Kurdish authorities have vehemently denied the allegations, arguing that they have provided safe havens for Christians both inside the Kurdistan region and in disputed territories like the Nineveh Plain. In fact, places like Qaraqosh are now virtual fortresses after a series of devastating bombings over the summer that singled out minorities in the area. A trench circles the town. Access is possible only through a handful of military checkpoints.

On Christmas Eve, the displaced Christian families in Qaraqosh wanted to forget about all of this as they waited for the American soldiers and gifts. The soldiers arrived late but, protected by a helicopter, a convoy arrived including one truck carrying three large boxes filled with soccer balls, winter coats, backpacks, flip-flops and bright yellow Crocs. This was the second stop after a gift handout to orphans inside the office of Mosul’s mayor.

As two soldiers started to unload the truck, the commander of troops in Mosul, Col. Charles E. Sexton, went in along with other soldiers including one dressed as Santa. News of the visiting American Santa spread through Qaraqosh. Parents and their children poured into the television station, clamoring for gifts.

Corporal Blaine, from the Army’s 346th Psychological Operations Company, based in Columbus, Ohio, started handing out Beanie Babies and backpacks emblazoned with “We all love Iraq.”

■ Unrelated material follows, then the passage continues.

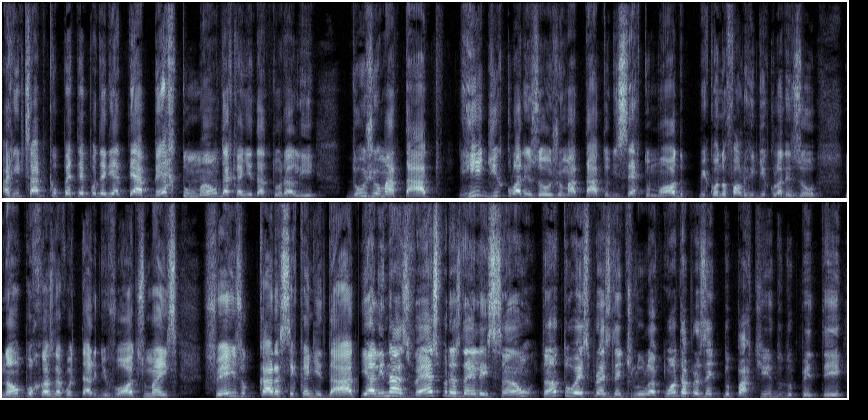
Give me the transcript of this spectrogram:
a gente sabe que o PT poderia ter aberto mão da candidatura candidatura ali do Gilmar Tato, ridicularizou o Gilmar Tato de certo modo, e quando eu falo ridicularizou, não por causa da quantidade de votos, mas fez o cara ser candidato. E ali nas vésperas da eleição, tanto o ex-presidente Lula quanto a presidente do partido, do PT,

On Christmas Day, long after the Americans were gone, residents of Qaraqosh woke to more bad news. This time it was not from Mosul but from neighboring Bartella, another predominantly Christian town that is also home to Shabaks, members of a minority ethnic group. Most Shabaks, though, are Shiite Muslims, who make up the majority in Iraq now.

Five people were wounded in clashes between a group of Shabaks and Christian guards outside a church over the removal of banners commemorating Ashura, a solemn Shiite religious occasion, and their replacement with Christmas ones.

In the southern predominantly Shiite city of Basra, Christians opted not to celebrate Christmas altogether in deference to Ashura.

The situation got so serious in Bartella that a curfew was imposed for several hours, and both Nineveh’s governor and the commander of Iraqi forces stationed in Mosul rushed over to calm tensions. Even Kurdish forces known as pesh merga went on high alert, fanning out on the highway near Bartella along with pickup trucks mounted with machine guns.

It is worth noting that the Kurds are boycotting the Arab-led provincial government in Mosul and that they have forcefully prevented the governor from entering areas in Nineveh under their control. Christians, Shabaks and other minorities have long complained about being victims of the Arab-Kurd struggle and of extremist groups like Al Qaeda in Mesopotamia who exploit this rift by targeting minorities. But the incident in Bartella pitted two minority groups against each other.

Imad Habib, a resident of Qaraqosh, said that nothing made sense anymore and that it was time to pack up and leave Iraq for good to join his two brothers and their families in the United States.